:: Records supplied
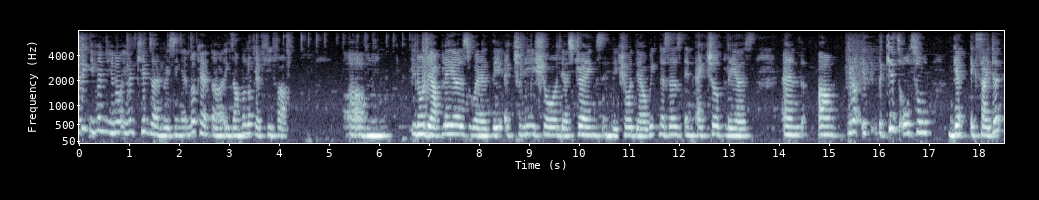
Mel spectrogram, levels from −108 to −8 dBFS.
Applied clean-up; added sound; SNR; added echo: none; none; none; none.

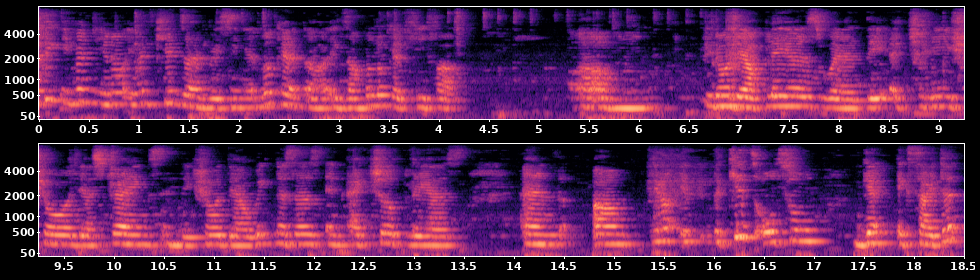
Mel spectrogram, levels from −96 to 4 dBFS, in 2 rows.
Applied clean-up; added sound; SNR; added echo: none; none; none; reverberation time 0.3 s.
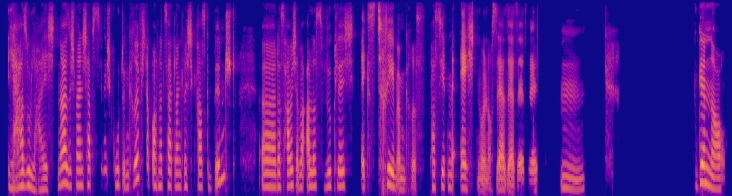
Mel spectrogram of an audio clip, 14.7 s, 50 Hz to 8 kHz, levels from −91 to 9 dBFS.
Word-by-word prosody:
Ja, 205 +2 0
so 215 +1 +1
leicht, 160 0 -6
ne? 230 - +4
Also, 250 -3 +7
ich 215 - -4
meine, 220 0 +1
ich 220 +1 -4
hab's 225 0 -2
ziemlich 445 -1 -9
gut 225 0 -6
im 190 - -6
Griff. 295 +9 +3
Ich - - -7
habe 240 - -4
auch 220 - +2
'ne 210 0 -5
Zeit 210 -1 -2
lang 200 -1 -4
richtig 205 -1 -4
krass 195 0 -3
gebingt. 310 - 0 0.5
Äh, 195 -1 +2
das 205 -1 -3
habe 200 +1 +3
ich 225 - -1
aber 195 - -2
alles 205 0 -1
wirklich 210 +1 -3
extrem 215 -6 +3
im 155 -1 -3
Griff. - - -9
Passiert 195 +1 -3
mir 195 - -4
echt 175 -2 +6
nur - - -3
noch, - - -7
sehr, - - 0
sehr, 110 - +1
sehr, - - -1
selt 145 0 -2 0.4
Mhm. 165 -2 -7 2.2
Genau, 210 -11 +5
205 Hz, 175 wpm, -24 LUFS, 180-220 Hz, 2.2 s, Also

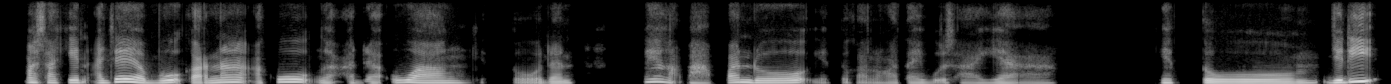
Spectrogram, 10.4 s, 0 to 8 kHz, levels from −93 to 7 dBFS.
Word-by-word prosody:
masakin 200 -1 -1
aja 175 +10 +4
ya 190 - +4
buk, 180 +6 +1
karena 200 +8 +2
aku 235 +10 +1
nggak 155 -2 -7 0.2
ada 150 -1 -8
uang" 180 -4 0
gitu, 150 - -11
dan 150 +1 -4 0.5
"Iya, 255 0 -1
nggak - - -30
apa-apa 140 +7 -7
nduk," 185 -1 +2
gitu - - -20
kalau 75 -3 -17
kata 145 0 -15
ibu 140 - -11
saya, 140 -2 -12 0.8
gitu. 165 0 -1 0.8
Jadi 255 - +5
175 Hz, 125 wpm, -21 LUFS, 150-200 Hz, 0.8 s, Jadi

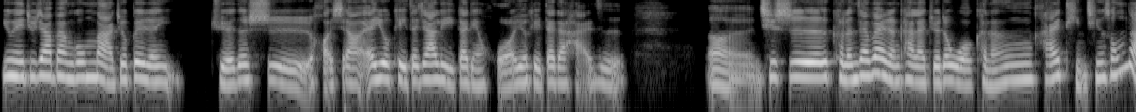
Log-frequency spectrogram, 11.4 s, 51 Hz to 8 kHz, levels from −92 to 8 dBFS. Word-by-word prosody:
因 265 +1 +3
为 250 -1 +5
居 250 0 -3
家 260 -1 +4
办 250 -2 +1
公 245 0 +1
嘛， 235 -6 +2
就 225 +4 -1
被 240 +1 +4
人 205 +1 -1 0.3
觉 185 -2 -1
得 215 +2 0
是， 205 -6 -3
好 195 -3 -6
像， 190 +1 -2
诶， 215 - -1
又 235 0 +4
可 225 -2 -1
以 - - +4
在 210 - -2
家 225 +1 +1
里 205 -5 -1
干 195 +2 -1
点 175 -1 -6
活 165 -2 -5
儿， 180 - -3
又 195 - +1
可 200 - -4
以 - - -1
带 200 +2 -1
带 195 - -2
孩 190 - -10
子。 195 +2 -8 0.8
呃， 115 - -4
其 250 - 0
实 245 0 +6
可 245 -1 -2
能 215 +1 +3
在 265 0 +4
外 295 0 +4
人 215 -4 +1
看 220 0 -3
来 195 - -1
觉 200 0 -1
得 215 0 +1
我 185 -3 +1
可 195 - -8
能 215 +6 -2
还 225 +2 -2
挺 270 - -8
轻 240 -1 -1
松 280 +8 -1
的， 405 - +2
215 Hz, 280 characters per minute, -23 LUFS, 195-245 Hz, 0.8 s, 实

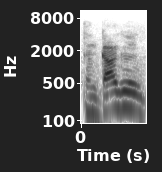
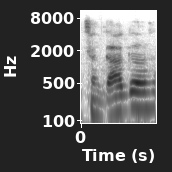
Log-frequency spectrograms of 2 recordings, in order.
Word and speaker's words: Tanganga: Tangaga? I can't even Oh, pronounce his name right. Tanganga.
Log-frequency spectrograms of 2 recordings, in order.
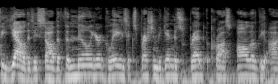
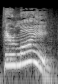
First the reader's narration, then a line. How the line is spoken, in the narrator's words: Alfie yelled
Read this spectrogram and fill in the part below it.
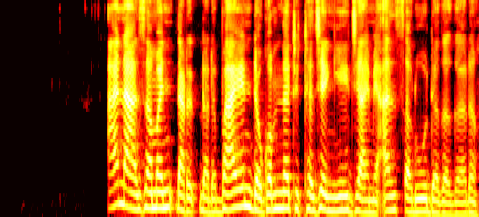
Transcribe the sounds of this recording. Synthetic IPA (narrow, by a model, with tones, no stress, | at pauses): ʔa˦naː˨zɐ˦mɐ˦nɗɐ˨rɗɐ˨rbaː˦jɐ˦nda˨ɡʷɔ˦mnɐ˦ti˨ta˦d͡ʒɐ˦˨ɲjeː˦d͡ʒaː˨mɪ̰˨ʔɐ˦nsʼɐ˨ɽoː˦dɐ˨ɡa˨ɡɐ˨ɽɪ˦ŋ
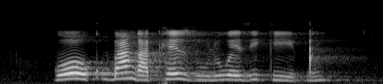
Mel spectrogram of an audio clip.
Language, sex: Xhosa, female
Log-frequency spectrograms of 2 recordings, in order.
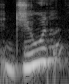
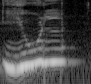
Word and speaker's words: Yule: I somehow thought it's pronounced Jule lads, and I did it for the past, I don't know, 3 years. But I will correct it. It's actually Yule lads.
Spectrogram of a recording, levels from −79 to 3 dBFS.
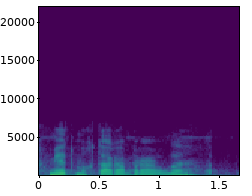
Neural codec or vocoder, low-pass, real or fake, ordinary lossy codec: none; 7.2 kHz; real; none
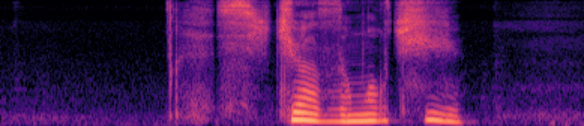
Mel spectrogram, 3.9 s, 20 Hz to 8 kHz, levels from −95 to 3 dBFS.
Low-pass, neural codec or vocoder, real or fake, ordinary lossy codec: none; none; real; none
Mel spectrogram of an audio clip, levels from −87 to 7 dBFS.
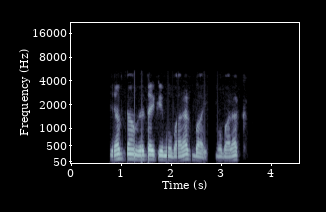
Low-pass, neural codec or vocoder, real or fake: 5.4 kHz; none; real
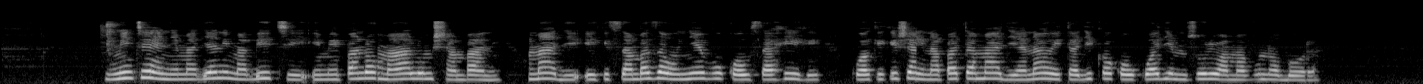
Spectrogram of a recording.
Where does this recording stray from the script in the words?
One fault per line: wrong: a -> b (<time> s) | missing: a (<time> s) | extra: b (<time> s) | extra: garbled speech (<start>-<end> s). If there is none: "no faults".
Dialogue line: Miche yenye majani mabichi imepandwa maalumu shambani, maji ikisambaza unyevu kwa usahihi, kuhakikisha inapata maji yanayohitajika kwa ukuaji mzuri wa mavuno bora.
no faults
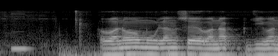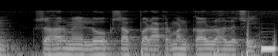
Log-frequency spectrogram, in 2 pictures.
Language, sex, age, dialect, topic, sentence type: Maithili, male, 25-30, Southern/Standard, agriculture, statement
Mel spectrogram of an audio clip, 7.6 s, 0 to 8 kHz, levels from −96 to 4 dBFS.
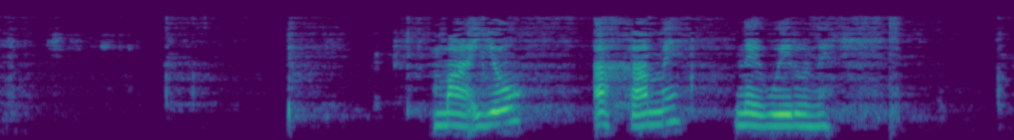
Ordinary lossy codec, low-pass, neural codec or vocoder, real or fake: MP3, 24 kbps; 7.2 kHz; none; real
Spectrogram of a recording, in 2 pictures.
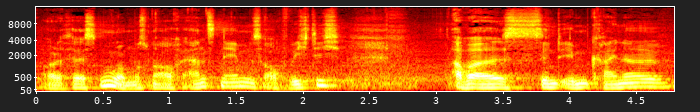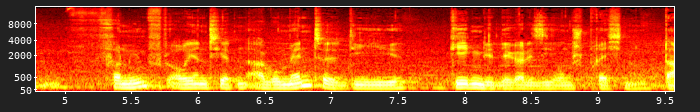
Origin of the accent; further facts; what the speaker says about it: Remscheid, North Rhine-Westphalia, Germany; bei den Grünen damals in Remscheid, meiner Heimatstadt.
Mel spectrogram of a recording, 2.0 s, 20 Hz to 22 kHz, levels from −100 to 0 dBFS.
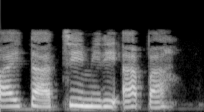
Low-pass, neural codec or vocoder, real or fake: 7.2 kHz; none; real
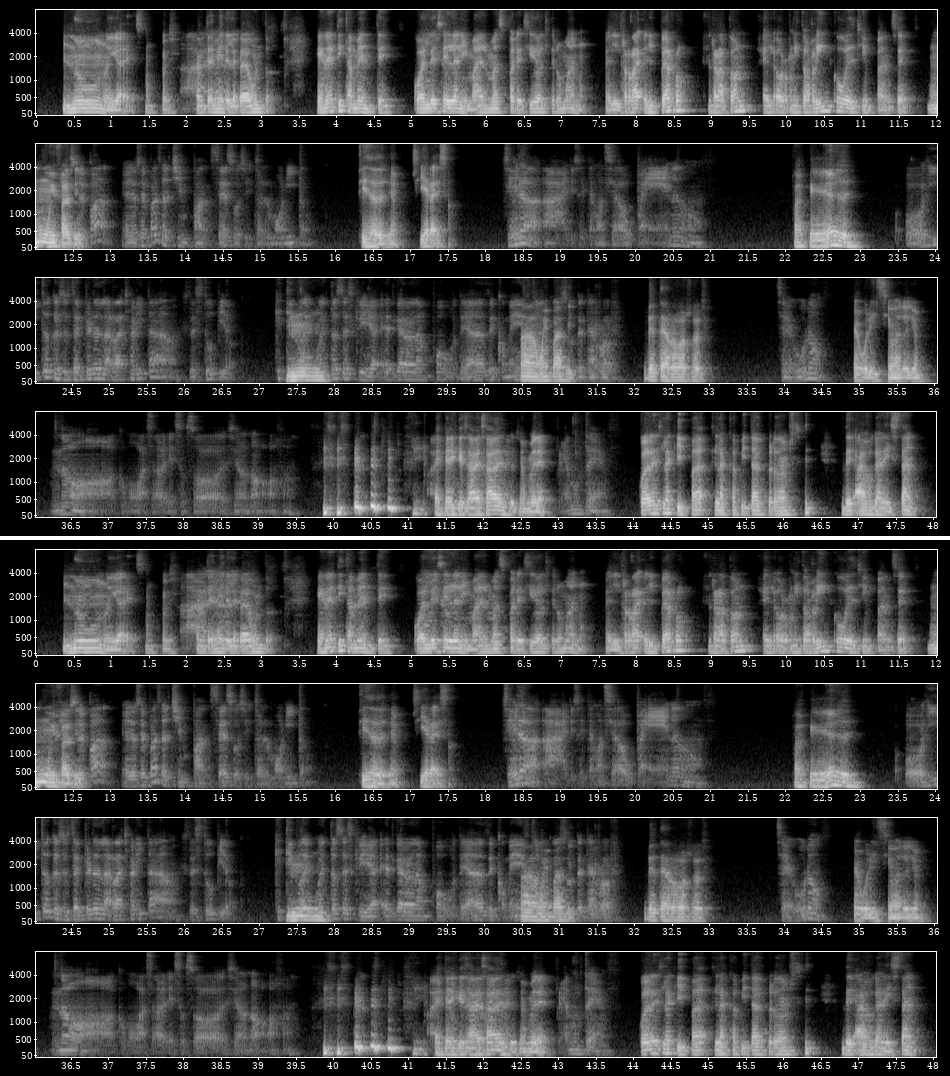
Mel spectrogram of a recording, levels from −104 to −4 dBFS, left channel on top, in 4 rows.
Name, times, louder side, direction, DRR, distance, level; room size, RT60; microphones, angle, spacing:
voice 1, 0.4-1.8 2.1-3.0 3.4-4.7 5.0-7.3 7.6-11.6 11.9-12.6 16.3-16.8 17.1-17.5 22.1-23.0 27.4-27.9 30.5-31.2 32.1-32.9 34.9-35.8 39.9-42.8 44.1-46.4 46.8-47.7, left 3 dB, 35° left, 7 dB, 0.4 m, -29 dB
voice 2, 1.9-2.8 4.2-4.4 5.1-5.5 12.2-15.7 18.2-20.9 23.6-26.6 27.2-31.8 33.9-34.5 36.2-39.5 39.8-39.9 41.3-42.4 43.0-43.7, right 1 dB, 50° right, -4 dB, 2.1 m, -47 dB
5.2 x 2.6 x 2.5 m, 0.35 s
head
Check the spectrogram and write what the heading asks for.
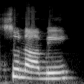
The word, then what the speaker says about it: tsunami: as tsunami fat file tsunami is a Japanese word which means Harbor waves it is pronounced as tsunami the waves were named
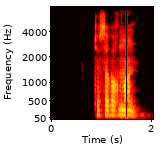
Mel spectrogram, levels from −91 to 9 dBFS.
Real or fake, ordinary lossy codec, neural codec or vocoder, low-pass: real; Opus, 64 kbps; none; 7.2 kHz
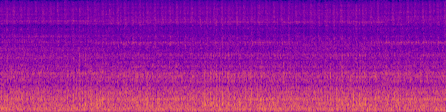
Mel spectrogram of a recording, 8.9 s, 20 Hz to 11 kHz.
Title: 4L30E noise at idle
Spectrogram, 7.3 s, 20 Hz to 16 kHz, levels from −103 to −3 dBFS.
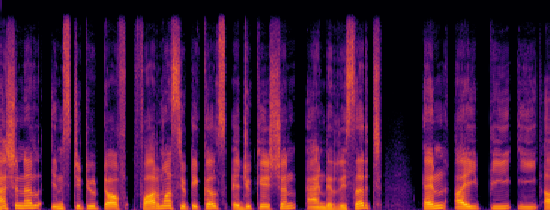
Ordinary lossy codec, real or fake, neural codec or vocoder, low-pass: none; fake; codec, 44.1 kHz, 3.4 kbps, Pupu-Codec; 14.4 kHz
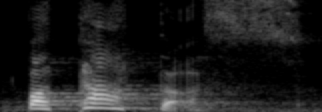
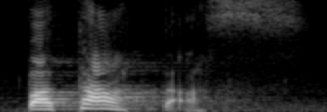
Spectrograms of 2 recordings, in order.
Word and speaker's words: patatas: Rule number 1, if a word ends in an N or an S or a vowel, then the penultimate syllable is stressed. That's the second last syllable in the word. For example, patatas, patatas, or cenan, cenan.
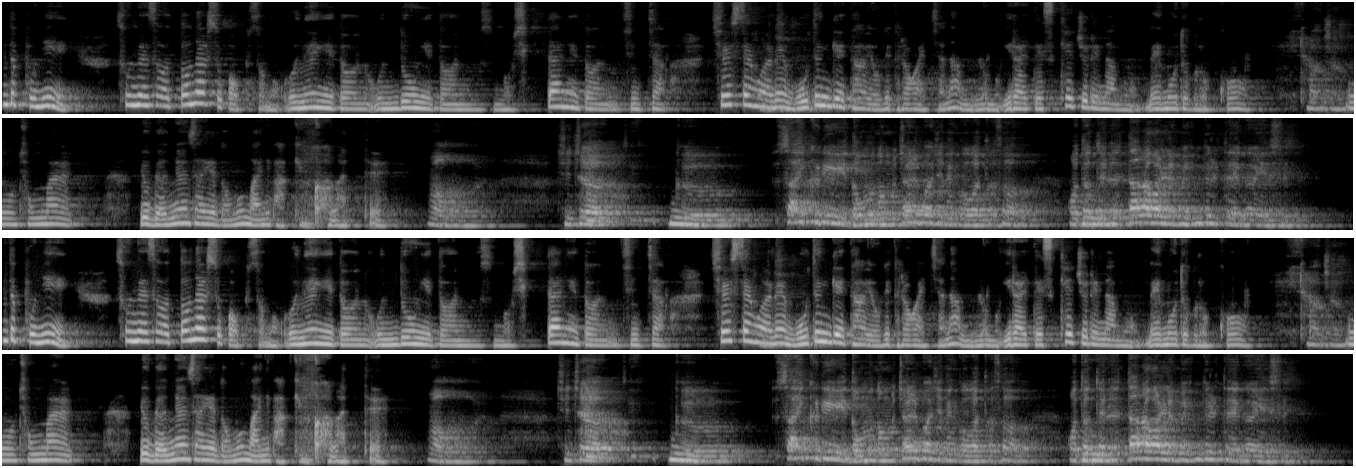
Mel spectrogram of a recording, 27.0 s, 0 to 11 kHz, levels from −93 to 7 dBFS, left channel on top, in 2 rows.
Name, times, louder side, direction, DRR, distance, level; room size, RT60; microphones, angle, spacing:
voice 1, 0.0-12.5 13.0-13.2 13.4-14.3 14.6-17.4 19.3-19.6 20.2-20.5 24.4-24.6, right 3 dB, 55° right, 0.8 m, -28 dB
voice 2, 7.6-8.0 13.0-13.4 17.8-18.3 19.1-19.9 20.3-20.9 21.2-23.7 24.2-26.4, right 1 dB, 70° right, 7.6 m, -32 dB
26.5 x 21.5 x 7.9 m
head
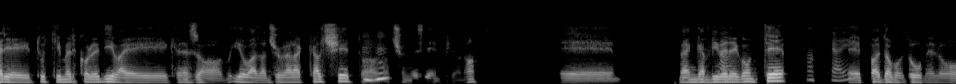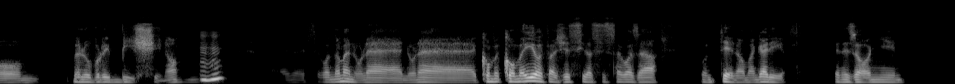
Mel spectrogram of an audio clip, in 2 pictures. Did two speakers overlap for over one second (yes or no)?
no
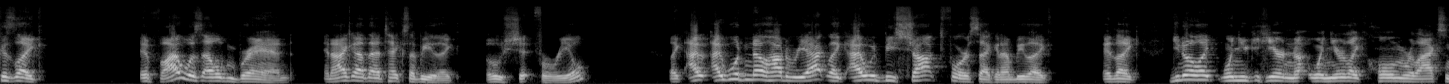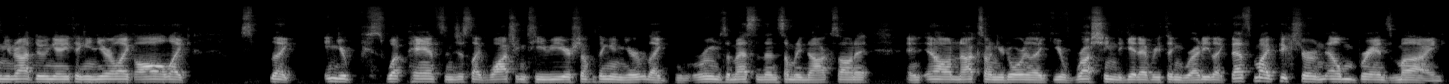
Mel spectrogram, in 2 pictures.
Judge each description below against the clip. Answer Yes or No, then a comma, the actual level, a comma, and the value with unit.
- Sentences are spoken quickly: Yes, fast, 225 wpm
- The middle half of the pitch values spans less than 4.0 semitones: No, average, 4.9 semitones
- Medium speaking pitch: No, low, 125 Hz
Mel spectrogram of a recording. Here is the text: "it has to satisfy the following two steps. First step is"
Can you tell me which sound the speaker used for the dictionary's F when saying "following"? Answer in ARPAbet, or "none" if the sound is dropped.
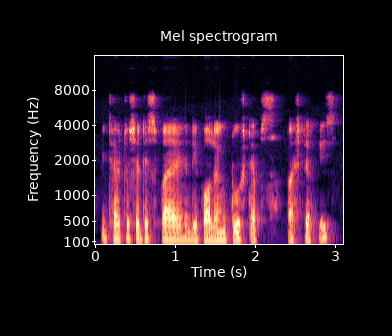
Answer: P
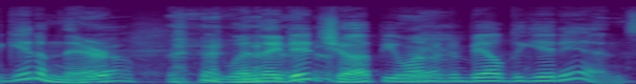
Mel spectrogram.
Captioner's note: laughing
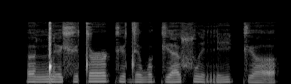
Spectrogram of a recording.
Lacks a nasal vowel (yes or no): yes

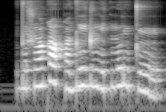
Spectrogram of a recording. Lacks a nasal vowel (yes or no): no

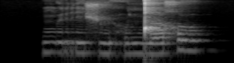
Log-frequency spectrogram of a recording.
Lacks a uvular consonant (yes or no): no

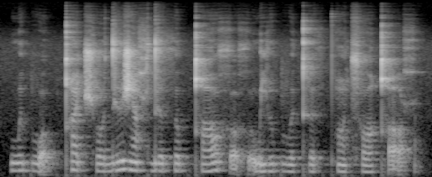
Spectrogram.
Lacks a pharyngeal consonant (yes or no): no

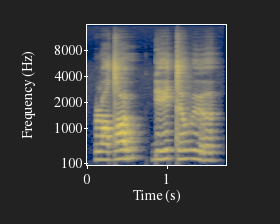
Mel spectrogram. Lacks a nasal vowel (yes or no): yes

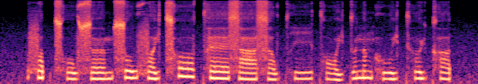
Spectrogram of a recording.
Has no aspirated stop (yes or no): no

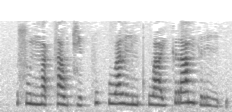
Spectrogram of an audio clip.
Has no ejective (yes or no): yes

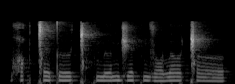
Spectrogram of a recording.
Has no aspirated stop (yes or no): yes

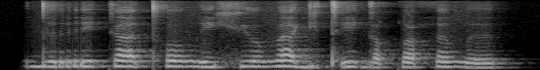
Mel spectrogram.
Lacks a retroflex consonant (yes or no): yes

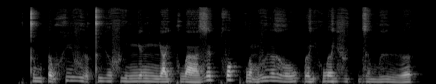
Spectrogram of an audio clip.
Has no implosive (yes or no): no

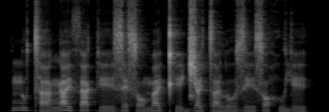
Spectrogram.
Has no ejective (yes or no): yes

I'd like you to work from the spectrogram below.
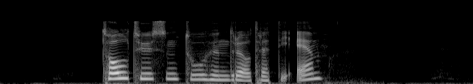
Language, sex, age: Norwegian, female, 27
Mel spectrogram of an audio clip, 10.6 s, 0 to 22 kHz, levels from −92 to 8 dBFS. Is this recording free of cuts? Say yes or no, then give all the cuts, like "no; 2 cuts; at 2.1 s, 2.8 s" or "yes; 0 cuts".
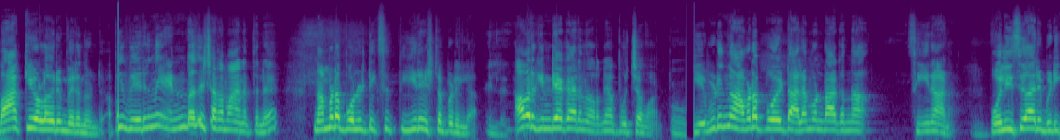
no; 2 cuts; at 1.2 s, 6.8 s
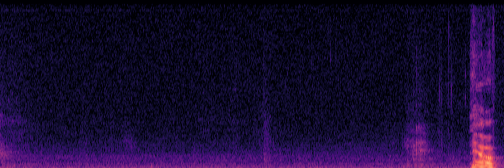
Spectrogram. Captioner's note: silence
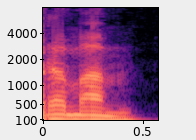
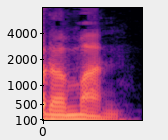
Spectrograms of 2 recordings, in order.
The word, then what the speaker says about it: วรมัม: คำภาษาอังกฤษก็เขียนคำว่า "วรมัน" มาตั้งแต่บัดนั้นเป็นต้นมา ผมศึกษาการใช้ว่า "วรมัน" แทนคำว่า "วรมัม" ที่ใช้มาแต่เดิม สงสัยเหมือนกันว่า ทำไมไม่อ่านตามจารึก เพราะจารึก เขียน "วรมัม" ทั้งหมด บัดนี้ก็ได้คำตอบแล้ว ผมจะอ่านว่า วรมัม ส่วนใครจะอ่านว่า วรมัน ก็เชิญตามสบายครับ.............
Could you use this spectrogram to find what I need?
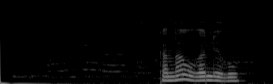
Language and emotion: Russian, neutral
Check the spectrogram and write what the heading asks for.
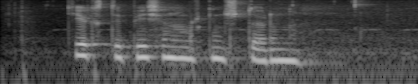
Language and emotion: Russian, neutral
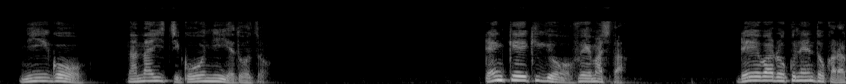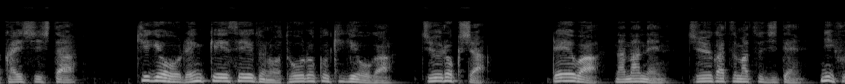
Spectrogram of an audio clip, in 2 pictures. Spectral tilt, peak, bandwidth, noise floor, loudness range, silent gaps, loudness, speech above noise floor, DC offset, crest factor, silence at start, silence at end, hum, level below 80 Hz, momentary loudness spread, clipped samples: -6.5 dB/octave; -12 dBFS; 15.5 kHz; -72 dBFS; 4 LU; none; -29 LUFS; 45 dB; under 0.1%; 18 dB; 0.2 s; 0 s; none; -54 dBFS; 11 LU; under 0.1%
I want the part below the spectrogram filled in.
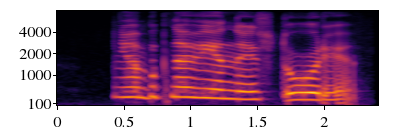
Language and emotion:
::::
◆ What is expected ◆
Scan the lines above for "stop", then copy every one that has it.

◆ Solution for this problem ◆
Has no aspirated stop (yes or no): no
Has no aspirated stop (yes or no): yes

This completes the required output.